An Interesting Correlation

Dr. Peterson and Dr. Farrell pointed out the correlation between deferring gratification, i.e., having patience and success in life. After sitting in hundreds of households and speaking to hundreds of families that want new cars and bigger houses but were unwilling to wait until they could afford these luxuries, I came to this conclusion years ago.

Some Advice

It’s great to know what to teach, but how do you teach it? I’ve been trying to teach my kids patience but not succeeding. I’ve been attempting to teach Jokco’s “discipline equals freedom” mantra. Showing them that you work hard first, then play afterward. We’ve talked about it, but we have not done it well.

This video helped me learn the mistake I’ve made, and I hope it will help you too. We had the reward too far from the hard work. We’d often say, “if you get all your work done this weekend, you can play video games.” One of the comments Dr. Farrel mentioned was, dads, will often play with the kids and then say something to the effect of “bedtime’s at 8, if you get your schoolwork done we can use the rest of the evening to play until bed.”

This comment was eye-opening for me. When we delay the reward of a potential promise off in the future, kids don’t always associate the desired behavior and the prize.

Dark secret here, I played a lot of poker when I was younger. Since I prefer winning, I also spent a lot of time reading books. One of the books started by talking about how human intelligence is our ability to recognize patterns. We learn if I do A, then B happens. Some examples are:

If I smile at you, you will smile at me.

If I put a coat on, I won’t be cold during the winter.

If I eat, my stomach will stop hurting.

Most people do not do well at poker because the cause and effect relationship is delayed and spread out over multiple thousands of hands. The key to winning in poker, much like life, is making good decisions. The problem comes from the randomness of poker. You can make good decisions and lose or make bad decisions and win when looking at just a few hundred hands. It takes a long time to make good decisions to learn what to do. The reward is often separated from the cause, so we do not see the pattern.

Reward Your Kids Immediately

Finance is often the say way.
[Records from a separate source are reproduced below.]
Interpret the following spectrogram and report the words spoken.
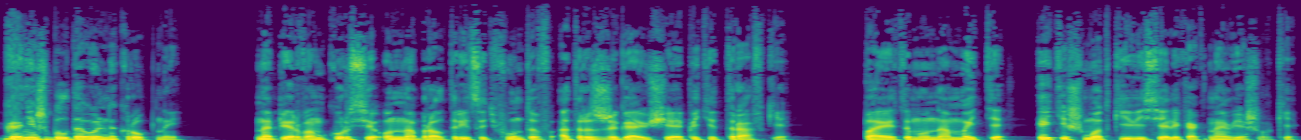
Ганеш был довольно крупный. На первом курсе он набрал 30 фунтов от разжигающей аппетит травки. Поэтому на Мэтте эти шмотки висели как на вешалке.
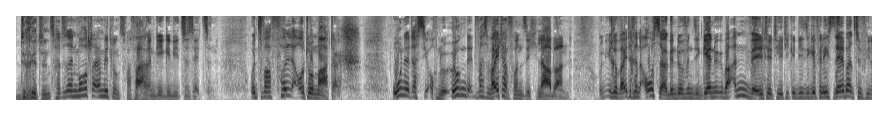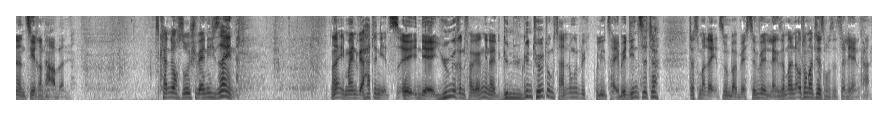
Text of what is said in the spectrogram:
Drittens hat es ein Mordermittlungsverfahren gegen die zu setzen. Und zwar vollautomatisch, ohne dass sie auch nur irgendetwas weiter von sich labern. Und ihre weiteren Aussagen dürfen sie gerne über Anwälte tätigen, die sie gefälligst selber zu finanzieren haben. Das kann doch so schwer nicht sein. Na, ich meine, wir hatten jetzt äh, in der jüngeren Vergangenheit genügend Tötungshandlungen durch Polizeibedienstete, dass man da jetzt nun bei bestem Willen langsam mal einen Automatismus installieren kann.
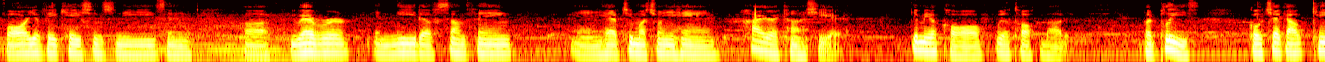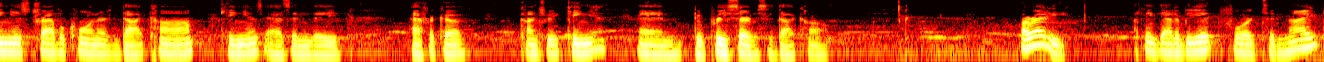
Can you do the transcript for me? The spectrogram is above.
for all your vacations needs. And uh, if you ever in need of something and you have too much on your hand, hire a concierge. Give me a call. We'll talk about it. But please go check out kenyastravelcorners.com. Kenyans, as in the Africa country, Kenya, and dupreeservices.com. Alrighty. I think that'll be it for tonight.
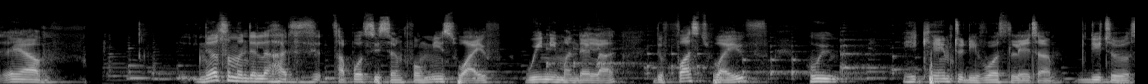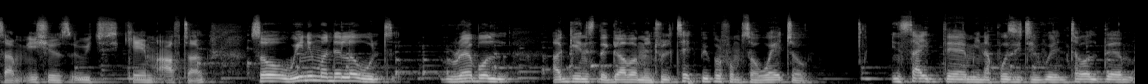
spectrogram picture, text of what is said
yeah. Nelson mandela had support system from his wife winnie mandela the first wife, who he came to divorce later due to some issues which came after. So Winnie Mandela would rebel against the government, will take people from Soweto, incite them in a positive way, and tell them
If you decided to start a 401k today, it might take months, maybe even a few years, before you feel like your building wealth. This delayed gratification makes a lot of people quit or even not get started. They think, “what will $100 a month really do?”

If adults have a short view of the future, kids’ views of the future are even shorter. Telling a kid, do this today, and next week you’ll get a reward doesn’t work. It feels like five years from now. Let’s be honest. As parents, there are many times we even forget we owe them the reward.
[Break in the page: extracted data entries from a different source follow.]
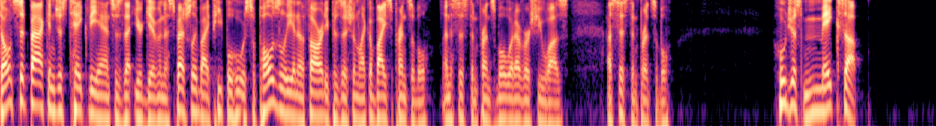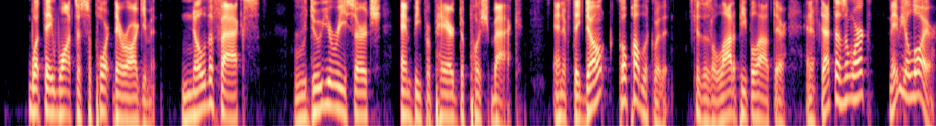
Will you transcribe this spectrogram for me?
Don't sit back and just take the answers that you're given, especially by people who are supposedly in an authority position like a vice principal, an assistant principal, whatever she was, assistant principal, who just makes up what they want to support their argument. Know the facts, do your research, and be prepared to push back. And if they don't, go public with it because there's a lot of people out there. And if that doesn't work, maybe a lawyer.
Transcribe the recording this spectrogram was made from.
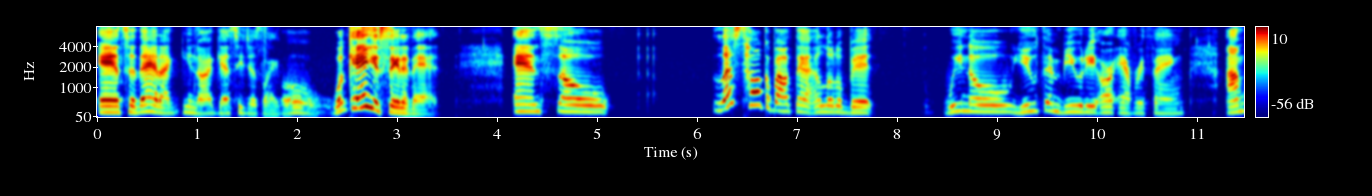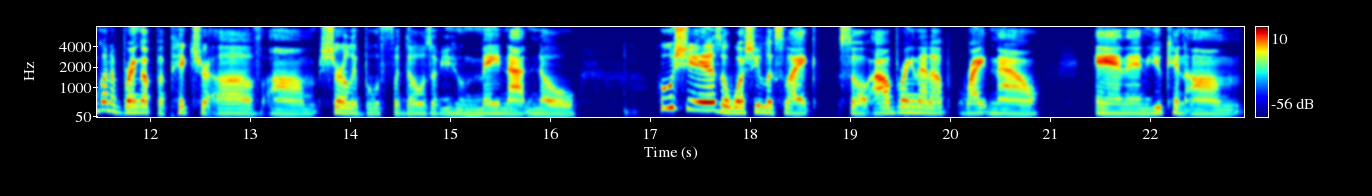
And to that, I, you know, I guess he just like, oh, what can you say to that? And so let's talk about that a little bit. We know youth and beauty are everything. I'm going to bring up a picture of um, Shirley Booth for those of you who may not know who she is or what she looks like. So I'll bring that up right now and then you can um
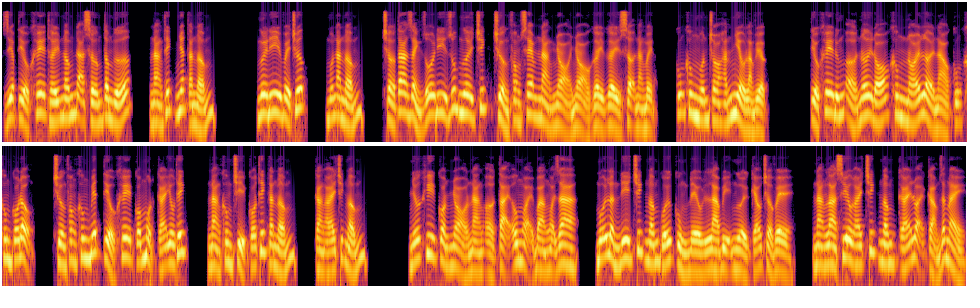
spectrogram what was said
Diệp Tiểu Khê thấy nấm đã sớm tâm ngứa, nàng thích nhất ăn nấm. Ngươi đi về trước, muốn ăn nấm, chờ ta rảnh rỗi đi giúp ngươi trích trưởng phong xem nàng nhỏ nhỏ gầy gầy sợ nàng mệt, cũng không muốn cho hắn nhiều làm việc. Tiểu Khê đứng ở nơi đó không nói lời nào cũng không có động, Trường Phong không biết Tiểu Khê có một cái yêu thích, nàng không chỉ có thích ăn nấm, càng ái trích nấm. Nhớ khi còn nhỏ nàng ở tại ông ngoại bà ngoại gia, mỗi lần đi trích nấm cuối cùng đều là bị người kéo trở về, nàng là siêu ái trích nấm cái loại cảm giác này,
What we are teaching them is not to delay gratification. We need to reward our kids immediately. Teach them to do the work and then get the reward.
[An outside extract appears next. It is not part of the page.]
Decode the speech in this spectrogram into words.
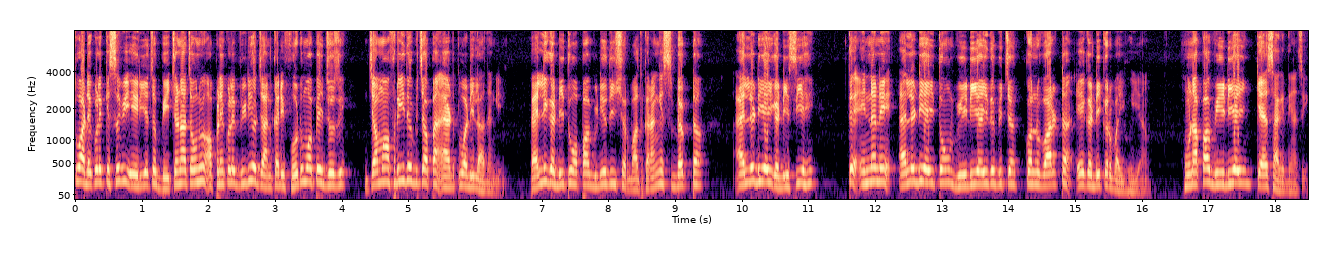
ਤੁਹਾਡੇ ਕੋਲੇ ਕਿਸੇ ਵੀ ਏਰੀਆ 'ਚ ਵੇਚਣਾ ਚਾਹੁੰਦੇ ਹੋ, ਆਪਣੇ ਕੋਲੇ ਵੀਡੀਓ ਜਾਣਕਾਰੀ ਫੋਟੋਆਂ ਭੇਜੋ ਜੀ। ਜਮਾ ਫ੍ਰੀ ਦੇ ਵਿੱਚ ਆਪਾਂ ਐਡ ਤੁਹਾਡੀ ਲਾ ਦਾਂਗੇ ਪਹਿਲੀ ਗੱਡੀ ਤੋਂ ਆਪਾਂ ਵੀਡੀਓ ਦੀ ਸ਼ੁਰੂਆਤ ਕਰਾਂਗੇ, ਸਵਿਫਟ। LDI ਗੱਡੀ ਸੀ ਇਹ, ਤੇ ਇਹਨਾਂ ਨੇ LDI ਤੋਂ VDI ਦੇ ਵਿੱਚ ਕਨਵਰਟ ਇਹ ਗੱਡੀ ਕਰਵਾਈ ਹੋਈ ਆ। ਹੁਣ ਆਪਾਂ VDI ਕਹਿ ਸਕਦੇ ਹਾਂ ਜੀ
One last note on this. The reward doesn’t have to be the final reward. You can use a sticker or IOU coupon to reward them and allow them to cash in at a later point. Dave Ramsey talks about using a commission system where the kids have a “task list” for the week, and at the end of the week, you pay them for the tasks they completed. If you go with a system like this, be sure to “check them off” each day. Right after the kids complete the task, check it off. Let the reward be the celebration of checking the item off. This way, they will see the connection between the action and the reward. As they get older, the reward can come at a later time.